Those were the few introducing words of EU Commissioner for Digital Economy and Society Mariya Gabriel’s opening speech to the restitution conference of EFFE’s European White Paper on March 6 in Brussels.
Home employment sector happens to be going through a full-fledged digital transformation closely related to the ever widened use of digital tools by European households, all ages included. Be it the online procedure of work declaration, vocational training platforms or any other insurance or tax-related procedure, digital economy is bound to hold a key position in private households employing one or several workers to satisfy its daily needs.
As mentioned by the Commissioner during the conference from March 6, “online tools to simplify administrative, tax or insurance requirements for home and family workers would go a long way in helping to bring out what remains to a large extent an undeclared sector“. Domestic employment suffers from the persistence of a tradition of informality of domestic chores, often taken care of by relatives or by employees recruited outside from traditional professional procedures. The necessary professionalization of domestic employees and their recognition as well as that of the individual employers, values defended by EFFE, calls for an increased and facilitated access to and use of digital technologies.
As soon as adequate public systems or devices will be applied so as to encourage work declaration by employing households, declaration procedures will be greatly facilitated and accelerated – especially through digital platforms easy to use and therefore incenting to formalize domestic workers. Such a step shall also allow better accountability of the sector, better understanding of its stakes and better statistical assessment and census by Member States and European Union public policies.
France has for instance already taken some significant steps, notably through the 2003 digitization of Chèque emploi-service universel (CESU), the national domestic work voucher service, and the possibility of declaring an employee’s home online. Rethought in 2018, the site www.cesu.urssaf.fr is now accessible from a smartphone and allows not only the declaration of the employee, but also his direct remuneration deducted from contributions and other social taxes, automatically transferred to public treasury, as well as the consultation of paychecks and other administrative documents. In 2017, no less than 1.9 million French employers digitally declared 14 million domestic services provided by 600,000 domestic workers – allowing an estimated €2 billion social contributions public recovery. Digitization would also be a valuable tool for centralizing domestic job offers and requests and making it easier for a whole range of the population seeking domestic care and support. Belgium has also digitized its Titres-services, or Dienstencheques, with online declaration websites developed in 2017 for each of the 3 country’s regions: Wallonia, Flanders and Brussels-Capital.
Through its White Paper, EFFE draws up political proposals toward European and national decision makers to improve the lives of millions of European citizens for the next term of office. The 8th proposal requires better institutional support for digital inclusion and for greater development of collaborative platforms: older people are particularly affected by the digital divide in the EU, as they suffer from difficulty of using digital technologies because of their lack of habit and generally lack of adequate training for these uses.

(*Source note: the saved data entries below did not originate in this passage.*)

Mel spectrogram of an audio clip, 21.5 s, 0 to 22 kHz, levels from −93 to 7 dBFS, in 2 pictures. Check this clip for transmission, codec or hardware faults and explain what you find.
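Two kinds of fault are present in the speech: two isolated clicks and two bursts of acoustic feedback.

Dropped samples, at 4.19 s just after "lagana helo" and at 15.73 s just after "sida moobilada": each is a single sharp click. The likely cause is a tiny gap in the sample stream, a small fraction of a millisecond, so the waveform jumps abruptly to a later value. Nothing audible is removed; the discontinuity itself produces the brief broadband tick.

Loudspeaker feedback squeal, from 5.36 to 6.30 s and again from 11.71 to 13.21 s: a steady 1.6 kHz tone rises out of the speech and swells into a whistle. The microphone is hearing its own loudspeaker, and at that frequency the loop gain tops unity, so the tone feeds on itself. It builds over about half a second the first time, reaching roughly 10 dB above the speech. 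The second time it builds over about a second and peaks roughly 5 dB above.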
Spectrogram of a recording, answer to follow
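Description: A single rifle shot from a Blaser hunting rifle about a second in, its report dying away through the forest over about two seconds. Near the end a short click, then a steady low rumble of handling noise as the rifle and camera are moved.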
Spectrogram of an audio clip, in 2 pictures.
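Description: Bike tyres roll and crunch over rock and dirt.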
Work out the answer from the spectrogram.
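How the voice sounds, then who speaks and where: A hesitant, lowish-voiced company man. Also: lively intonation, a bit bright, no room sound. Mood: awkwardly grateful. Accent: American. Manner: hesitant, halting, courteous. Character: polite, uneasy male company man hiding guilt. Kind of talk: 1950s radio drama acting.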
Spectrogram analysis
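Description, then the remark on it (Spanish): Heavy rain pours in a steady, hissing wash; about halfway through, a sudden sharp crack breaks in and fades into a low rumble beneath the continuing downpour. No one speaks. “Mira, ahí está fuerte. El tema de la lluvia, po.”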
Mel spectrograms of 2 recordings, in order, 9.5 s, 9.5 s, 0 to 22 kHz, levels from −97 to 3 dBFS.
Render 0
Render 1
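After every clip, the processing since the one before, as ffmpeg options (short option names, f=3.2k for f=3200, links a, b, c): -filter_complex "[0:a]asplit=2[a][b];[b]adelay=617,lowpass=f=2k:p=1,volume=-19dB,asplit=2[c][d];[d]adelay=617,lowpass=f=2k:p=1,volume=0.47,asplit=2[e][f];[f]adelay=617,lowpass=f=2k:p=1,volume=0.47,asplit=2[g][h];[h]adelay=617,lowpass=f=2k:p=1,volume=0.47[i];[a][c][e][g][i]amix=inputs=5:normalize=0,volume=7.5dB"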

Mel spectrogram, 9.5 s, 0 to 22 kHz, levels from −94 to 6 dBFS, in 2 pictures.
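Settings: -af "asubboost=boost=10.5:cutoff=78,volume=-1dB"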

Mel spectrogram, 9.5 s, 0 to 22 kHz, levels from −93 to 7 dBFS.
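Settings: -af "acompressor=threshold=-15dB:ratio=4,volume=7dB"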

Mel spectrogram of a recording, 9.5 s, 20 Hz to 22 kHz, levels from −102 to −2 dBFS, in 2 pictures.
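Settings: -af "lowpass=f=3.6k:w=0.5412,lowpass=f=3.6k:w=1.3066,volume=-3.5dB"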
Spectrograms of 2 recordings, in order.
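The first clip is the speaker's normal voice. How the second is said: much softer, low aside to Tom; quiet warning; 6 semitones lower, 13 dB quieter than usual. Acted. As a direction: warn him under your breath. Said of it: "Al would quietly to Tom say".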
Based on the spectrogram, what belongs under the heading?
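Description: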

According to Eurostat, if 90% of people under 55 in the 28 countries of the European Union use the Internet on a regular basis, this figure falls to 78% for people aged 55 to 64, then to 58% for people aged 65 and over.
The next multiannual financial framework of the European Union, i.e. the comprehensive budget plan of the European Union including all planned expenditure over a period of 6 years, will extend from 2021 to 2027, and though being still in negotiations between the three institutions, it is already promising to focus on the digital economy with a projected budget of €9.2 billion, categorized within the Digital Europe program. Within this budget, more than €700 million will be entirely dedicated to the development of digital skills of citizens. Such an objective also coincides very opportunely with the process of professionalization of the domestic employees EFFE has committed itself to achieve: increasing skills related to the use of technologies and digital tools will soon be an unavoidable condition required from domestic workers to accompany the elderly or the disabled in their administrative procedures.
A major political objective in the EU’s agenda for the next decade, digital technologies are bound to replace human action in a wide array of industrial, professional and sectors areas. The issue of artificial intelligence has for example been thoroughly looked through by the European Commission in the past couple years, with tenders dedicated to technological startups and specialized companies – sketching a world of possibilities regarding future use of domestic tools (home automation, online trade, entertainment and AV, private security). When it comes to home employment sector, it would seem rather wise to reach a smart balance between digital and technological revolution that would still be factor of human and economic progress, and maintaining the human capital in delivering human-centered services to the most vulnerable.
Find the White Paper and its proposals here:
Find the video with political commitments here:
A social Europe that works for every home